An exact copy is needed of the lines from the one that contains "Could you give" through the final line of the data below, with pictures left out.

[Stored entries]
● ● ● ● ● ● ●
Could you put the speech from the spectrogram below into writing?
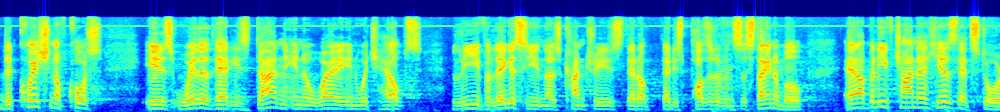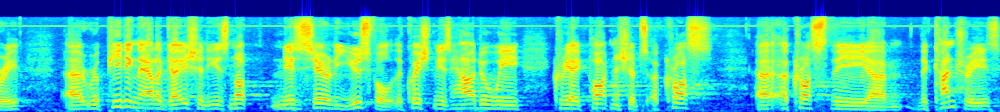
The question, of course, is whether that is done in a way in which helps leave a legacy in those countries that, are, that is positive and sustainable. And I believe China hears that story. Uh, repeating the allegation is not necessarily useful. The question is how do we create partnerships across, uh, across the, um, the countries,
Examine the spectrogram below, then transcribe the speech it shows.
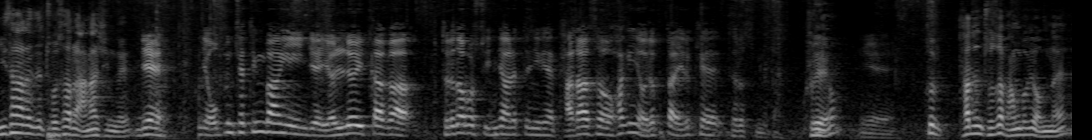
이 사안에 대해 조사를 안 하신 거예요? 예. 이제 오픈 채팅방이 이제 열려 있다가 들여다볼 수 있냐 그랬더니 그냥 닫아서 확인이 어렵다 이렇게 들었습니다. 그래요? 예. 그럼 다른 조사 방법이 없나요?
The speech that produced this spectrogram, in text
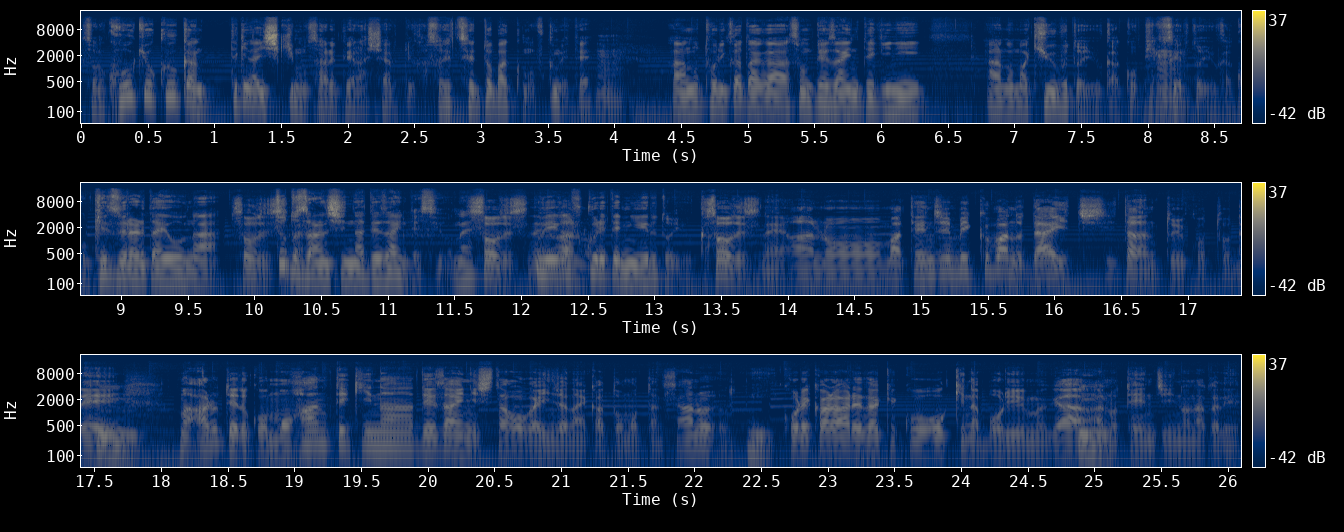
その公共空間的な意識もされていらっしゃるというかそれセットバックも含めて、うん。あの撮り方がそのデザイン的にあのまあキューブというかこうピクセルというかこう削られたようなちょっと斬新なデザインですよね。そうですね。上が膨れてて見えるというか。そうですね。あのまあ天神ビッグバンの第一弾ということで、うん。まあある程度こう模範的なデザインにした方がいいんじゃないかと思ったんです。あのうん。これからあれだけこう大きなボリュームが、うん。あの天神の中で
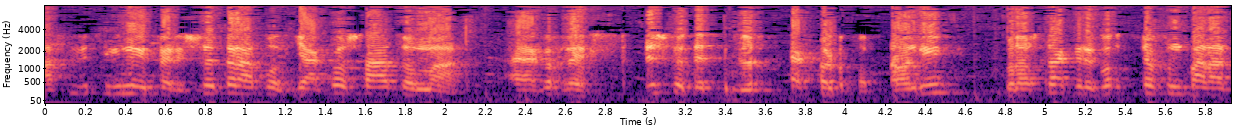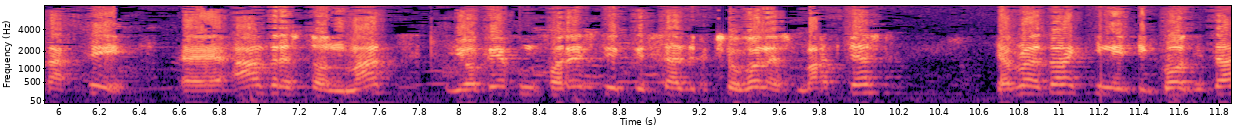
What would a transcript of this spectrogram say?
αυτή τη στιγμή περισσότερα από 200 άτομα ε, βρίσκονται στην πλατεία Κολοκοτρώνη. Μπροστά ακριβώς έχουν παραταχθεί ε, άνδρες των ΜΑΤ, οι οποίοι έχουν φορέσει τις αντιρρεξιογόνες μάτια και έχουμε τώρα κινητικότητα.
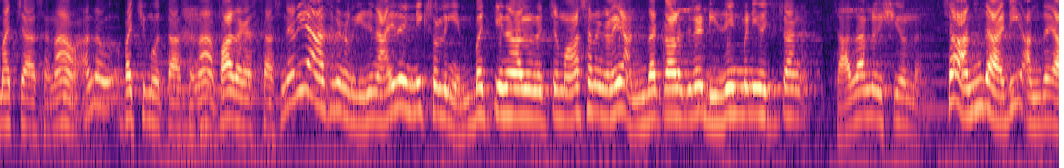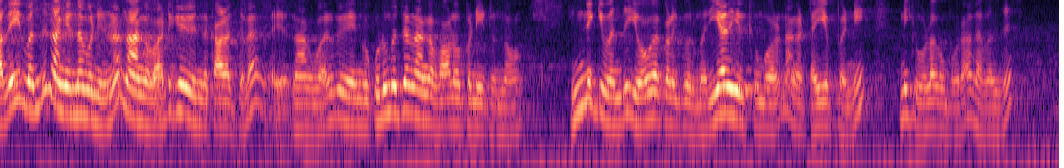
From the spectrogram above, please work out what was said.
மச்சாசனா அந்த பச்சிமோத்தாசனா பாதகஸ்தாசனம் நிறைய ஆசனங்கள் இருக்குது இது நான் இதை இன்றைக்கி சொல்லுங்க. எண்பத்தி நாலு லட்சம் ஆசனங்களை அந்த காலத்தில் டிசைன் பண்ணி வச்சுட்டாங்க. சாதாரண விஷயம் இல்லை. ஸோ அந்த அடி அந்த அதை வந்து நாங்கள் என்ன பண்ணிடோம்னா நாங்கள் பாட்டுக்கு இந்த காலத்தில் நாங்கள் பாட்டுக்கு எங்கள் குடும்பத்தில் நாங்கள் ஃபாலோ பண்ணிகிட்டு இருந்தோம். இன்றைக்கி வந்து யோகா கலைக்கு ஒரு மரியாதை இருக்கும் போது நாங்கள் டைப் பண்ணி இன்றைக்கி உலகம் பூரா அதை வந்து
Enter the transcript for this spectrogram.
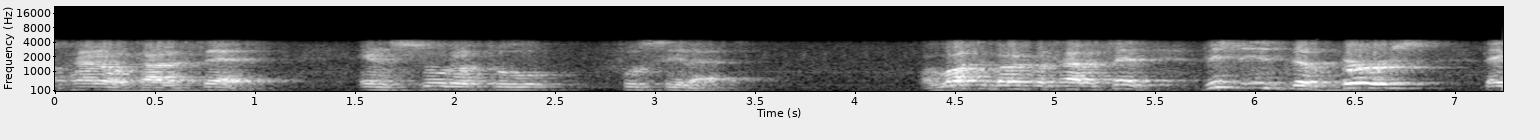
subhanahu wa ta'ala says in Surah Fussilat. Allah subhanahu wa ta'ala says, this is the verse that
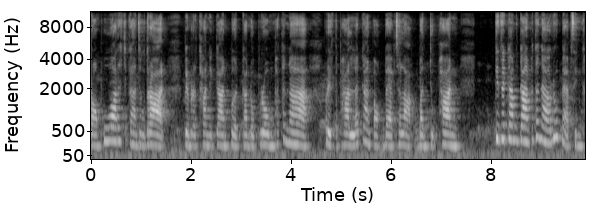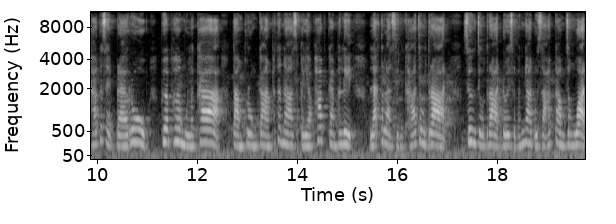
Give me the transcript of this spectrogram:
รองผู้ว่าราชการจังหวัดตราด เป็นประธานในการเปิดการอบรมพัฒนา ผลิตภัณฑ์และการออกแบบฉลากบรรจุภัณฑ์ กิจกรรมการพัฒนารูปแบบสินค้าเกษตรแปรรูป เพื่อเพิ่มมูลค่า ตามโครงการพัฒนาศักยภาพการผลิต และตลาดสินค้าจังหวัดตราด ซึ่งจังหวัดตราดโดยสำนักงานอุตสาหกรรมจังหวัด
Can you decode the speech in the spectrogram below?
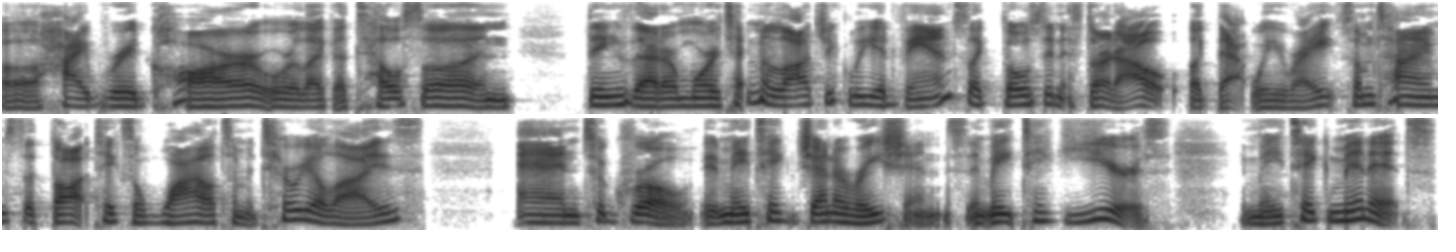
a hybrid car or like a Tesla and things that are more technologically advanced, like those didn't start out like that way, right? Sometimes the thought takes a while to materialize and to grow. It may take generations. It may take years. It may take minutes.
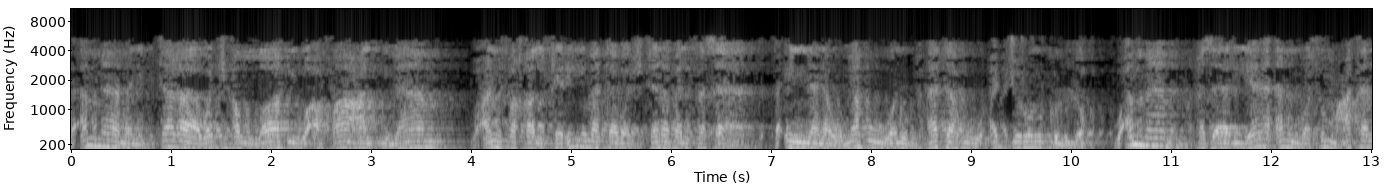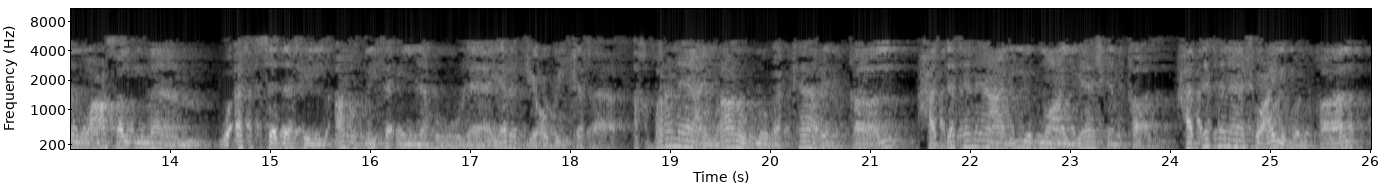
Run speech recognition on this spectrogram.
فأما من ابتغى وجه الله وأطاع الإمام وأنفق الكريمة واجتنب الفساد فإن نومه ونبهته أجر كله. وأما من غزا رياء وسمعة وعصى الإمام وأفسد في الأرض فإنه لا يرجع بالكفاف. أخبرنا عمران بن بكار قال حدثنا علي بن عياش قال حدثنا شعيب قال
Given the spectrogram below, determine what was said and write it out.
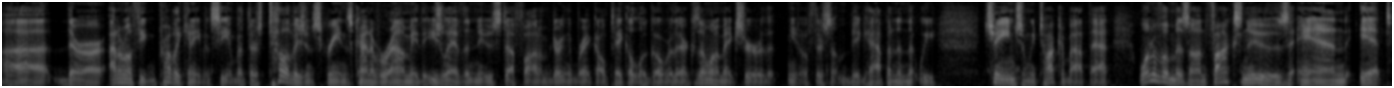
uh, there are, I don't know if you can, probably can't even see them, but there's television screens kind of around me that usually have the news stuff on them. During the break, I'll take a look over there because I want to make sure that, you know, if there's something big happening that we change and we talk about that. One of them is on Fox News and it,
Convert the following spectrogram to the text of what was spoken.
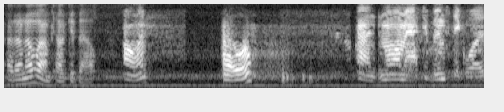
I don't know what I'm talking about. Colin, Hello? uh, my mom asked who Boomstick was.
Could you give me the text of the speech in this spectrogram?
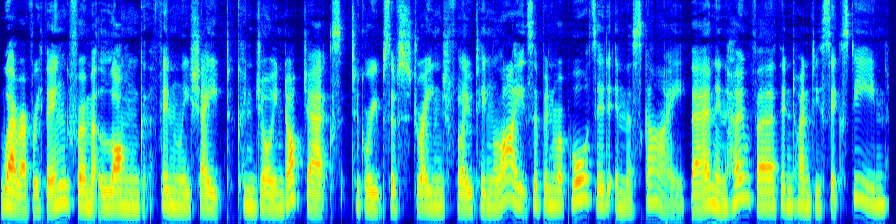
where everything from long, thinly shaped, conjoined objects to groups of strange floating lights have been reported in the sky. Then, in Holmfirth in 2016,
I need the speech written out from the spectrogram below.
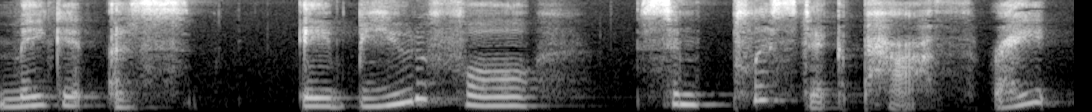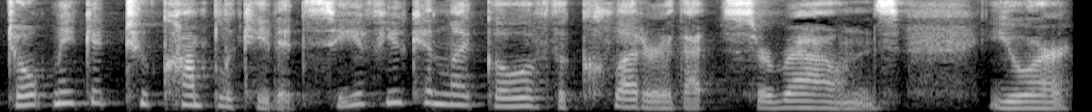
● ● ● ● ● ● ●
Result of the exercise:
Could you give me the text of the speech in this spectrogram?
where everything from long, thinly shaped, conjoined objects to groups of strange floating lights have been reported in the sky. Then, in Holmfirth in 2016,
I need the speech written out from the spectrogram below.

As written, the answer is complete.